The team faced many challenges early on to get the children to use this space. For instance, some parents were unsure about the children being taken to a nearby space to play. Homeless communities already face so many threats and hostility at a daily level, that the team took time to build their trust. Once they were comfortable, it was easier for the children to access the space.
One of the children using the space currently is Rakesh (name changed), a 12-year-old staying near Dadar station. He sells vegetables with his grandmother near the station. Due to the pandemic, Rakesh missed his school. When the CHILDLINE team started engaging with them, they encouraged him to attend the group activities. Rakesh started coming for the sessions, and gradually started showing more interest to return to his studies. Rakesh belongs to a Scheduled Caste community, where the children are often engaged in waste-recycling and vegetable and flower selling, and drop out of education early. The team hopes that the activities conducted help the children gain more awareness, knowledge and skills, that not only helps them learn more about COVID protection measures but also develops their personality, and helps families adopt better health and food habits.
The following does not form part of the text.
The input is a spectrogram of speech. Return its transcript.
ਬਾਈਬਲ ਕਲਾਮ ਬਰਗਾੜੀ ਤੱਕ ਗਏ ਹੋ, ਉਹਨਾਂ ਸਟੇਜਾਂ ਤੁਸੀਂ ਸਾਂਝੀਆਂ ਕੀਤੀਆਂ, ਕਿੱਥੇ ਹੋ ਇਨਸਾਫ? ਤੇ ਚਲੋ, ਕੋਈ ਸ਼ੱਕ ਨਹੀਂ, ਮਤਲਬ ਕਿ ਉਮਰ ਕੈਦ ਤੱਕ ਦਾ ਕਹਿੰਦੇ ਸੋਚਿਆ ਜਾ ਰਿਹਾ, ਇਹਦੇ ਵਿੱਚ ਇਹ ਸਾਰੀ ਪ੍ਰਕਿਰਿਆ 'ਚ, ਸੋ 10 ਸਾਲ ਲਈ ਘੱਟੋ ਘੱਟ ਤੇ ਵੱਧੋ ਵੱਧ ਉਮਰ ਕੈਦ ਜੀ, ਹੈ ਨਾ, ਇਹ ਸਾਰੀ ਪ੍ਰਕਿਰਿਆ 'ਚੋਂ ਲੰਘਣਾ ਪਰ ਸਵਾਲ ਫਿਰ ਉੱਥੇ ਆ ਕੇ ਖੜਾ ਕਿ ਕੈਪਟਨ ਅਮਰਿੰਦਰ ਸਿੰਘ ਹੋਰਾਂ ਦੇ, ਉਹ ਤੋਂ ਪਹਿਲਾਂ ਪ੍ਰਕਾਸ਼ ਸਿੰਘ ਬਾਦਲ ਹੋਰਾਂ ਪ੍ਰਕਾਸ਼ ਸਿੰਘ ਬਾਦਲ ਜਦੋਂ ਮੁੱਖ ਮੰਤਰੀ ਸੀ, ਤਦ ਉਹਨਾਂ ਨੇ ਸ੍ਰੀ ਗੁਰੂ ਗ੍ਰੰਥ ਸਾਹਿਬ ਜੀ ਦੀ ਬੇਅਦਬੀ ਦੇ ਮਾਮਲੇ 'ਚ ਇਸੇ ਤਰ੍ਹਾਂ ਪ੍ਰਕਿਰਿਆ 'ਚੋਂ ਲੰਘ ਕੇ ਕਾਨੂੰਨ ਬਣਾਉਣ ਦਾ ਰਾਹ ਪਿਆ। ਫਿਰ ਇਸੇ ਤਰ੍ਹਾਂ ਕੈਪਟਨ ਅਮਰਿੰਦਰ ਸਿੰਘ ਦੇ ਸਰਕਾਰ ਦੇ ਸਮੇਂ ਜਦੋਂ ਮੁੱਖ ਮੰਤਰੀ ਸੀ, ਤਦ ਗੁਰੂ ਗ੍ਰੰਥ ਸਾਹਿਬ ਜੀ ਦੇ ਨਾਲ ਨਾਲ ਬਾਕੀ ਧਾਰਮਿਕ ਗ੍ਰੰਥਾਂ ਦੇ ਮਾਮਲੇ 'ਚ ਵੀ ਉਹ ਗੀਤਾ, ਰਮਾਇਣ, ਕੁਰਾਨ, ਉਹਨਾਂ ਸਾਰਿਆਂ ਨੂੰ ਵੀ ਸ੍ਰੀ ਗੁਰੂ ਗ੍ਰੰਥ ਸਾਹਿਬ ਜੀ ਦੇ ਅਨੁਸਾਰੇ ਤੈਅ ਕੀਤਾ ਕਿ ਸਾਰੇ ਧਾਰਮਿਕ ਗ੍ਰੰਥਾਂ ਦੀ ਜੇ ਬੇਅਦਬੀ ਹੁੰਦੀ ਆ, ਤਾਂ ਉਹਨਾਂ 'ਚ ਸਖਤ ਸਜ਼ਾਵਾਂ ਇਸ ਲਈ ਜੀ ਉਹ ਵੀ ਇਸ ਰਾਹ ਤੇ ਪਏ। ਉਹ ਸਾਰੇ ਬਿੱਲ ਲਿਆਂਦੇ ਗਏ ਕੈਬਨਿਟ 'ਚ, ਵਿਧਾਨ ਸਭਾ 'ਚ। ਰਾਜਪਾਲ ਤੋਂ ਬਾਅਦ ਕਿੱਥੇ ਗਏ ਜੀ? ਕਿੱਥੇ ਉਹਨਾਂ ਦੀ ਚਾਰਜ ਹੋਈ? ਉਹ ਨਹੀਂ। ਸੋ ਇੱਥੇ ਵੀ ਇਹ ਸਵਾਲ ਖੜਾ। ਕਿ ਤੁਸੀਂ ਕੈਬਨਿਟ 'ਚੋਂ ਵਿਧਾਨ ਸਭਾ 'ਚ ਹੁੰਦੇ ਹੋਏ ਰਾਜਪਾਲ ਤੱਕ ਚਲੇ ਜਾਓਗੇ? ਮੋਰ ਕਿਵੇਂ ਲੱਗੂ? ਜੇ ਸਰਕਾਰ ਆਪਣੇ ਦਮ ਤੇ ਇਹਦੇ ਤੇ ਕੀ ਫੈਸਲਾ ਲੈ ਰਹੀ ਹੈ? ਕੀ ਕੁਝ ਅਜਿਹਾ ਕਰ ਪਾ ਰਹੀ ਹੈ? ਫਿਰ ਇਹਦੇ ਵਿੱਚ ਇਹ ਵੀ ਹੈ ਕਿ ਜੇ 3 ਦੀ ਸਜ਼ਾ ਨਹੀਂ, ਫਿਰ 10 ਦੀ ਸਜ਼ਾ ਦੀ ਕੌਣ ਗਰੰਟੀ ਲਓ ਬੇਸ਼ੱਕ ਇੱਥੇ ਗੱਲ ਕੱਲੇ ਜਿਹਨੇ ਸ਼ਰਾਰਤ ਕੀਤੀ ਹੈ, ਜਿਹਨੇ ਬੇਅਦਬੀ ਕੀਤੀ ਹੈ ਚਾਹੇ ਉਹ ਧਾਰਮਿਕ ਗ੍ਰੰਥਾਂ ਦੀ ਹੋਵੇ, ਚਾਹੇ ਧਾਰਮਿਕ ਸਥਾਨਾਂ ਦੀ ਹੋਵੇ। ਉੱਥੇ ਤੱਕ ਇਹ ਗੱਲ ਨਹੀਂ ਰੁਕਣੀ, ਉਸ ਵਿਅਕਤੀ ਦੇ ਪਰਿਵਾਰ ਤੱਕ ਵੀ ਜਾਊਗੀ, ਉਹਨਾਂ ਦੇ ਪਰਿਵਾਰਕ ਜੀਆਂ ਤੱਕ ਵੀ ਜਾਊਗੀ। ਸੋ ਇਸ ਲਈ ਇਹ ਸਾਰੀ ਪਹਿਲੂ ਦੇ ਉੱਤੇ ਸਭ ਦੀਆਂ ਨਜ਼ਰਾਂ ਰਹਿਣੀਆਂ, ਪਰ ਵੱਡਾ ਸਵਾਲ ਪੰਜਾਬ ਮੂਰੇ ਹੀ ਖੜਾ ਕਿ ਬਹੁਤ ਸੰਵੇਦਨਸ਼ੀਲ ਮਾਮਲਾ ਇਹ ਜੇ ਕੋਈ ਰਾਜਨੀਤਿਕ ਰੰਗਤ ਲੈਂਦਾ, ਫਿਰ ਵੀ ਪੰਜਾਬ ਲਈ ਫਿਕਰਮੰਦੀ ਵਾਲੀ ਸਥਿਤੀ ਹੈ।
The team also remains in touch to support the family with essential items, whenever possible. In the last 2–3 months, a health camp was also conducted in Dadar and Matunga for the members.
About YUVA Urban Initiatives and the Childline Team
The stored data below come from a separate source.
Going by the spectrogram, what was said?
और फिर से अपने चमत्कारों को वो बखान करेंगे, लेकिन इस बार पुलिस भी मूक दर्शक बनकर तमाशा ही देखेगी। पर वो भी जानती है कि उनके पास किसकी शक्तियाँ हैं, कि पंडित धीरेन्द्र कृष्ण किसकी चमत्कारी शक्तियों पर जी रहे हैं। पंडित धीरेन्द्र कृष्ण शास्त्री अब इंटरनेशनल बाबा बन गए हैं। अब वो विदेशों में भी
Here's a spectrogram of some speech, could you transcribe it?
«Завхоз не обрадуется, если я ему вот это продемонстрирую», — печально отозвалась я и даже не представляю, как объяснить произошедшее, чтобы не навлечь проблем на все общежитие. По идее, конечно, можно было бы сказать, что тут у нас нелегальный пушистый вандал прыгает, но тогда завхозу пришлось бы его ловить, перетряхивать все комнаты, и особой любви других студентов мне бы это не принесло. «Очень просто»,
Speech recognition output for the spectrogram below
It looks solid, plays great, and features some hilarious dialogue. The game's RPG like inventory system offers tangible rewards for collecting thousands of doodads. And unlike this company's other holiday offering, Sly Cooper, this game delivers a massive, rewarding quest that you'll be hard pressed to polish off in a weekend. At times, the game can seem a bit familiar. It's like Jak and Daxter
YUVA Urban Initiatives works with marginalised communities and groups in urban areas of the Mumbai Metropolitan Region to help them access their rights and lead dignified lives. The organisation’s partnership with CHILDLINE India Foundation, the nodal agency of the Union Ministry of Women and Child Development, encompasses the work on managing the CHILDLINE 1098 services in select areas within the Mumbai Metropolitan Region. CHILDLINE 1098 is an emergency helpline for children in distress, which has helped the team rescue and rehabilitate many children from adverse situations.
While the YUVA Urban Initiatives partnership on CHILDLINE since 2008 was focused on select areas within Mumbai, it expanded to the Dadar Central Railway Station since 2018 and to Navi Mumbai since 2020. Over the years, the team has attended to cases related to abuse, neglect, runaway children, trafficked children, and more.
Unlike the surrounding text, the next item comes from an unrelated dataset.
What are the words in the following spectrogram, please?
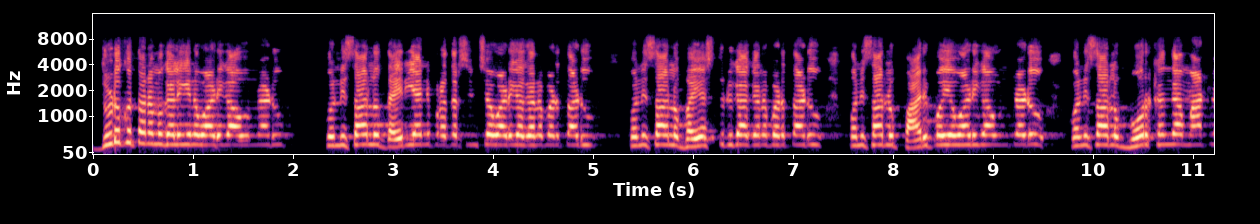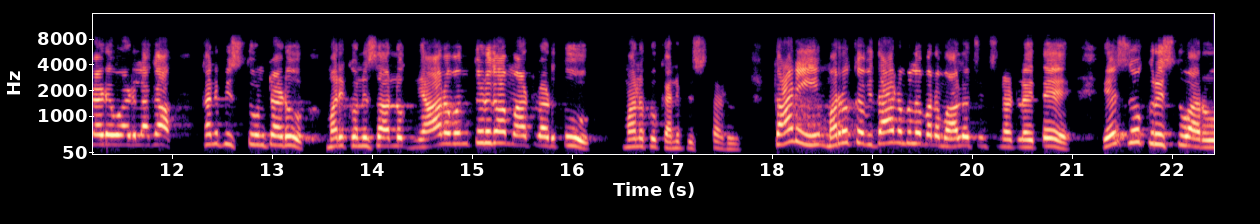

Since the pandemic began in 2020, the Childline team has worked in a hybrid way (both on-ground and online) to best support children’s needs. While this has been challenging, the team has committed to addressing children’s needs in this new normal, by adapting a very ground-led approach to a model that remains responsive to the needs but is also mindful of COVID guidelines. Since the pandemic began, the team has helped vulnerable children in many ways, reuniting children and their parents (if they were stranded in different regions during the lockdown), helping arrange medical support for children in need and in shelter homes, and more. Team members are trained and facilitated to support children in need of care and protection while following COVID-19 safety norms. The helpdesk follows a robust guideline to ensure that the issues of children are well addressed and with sensitivity while safeguarding their information.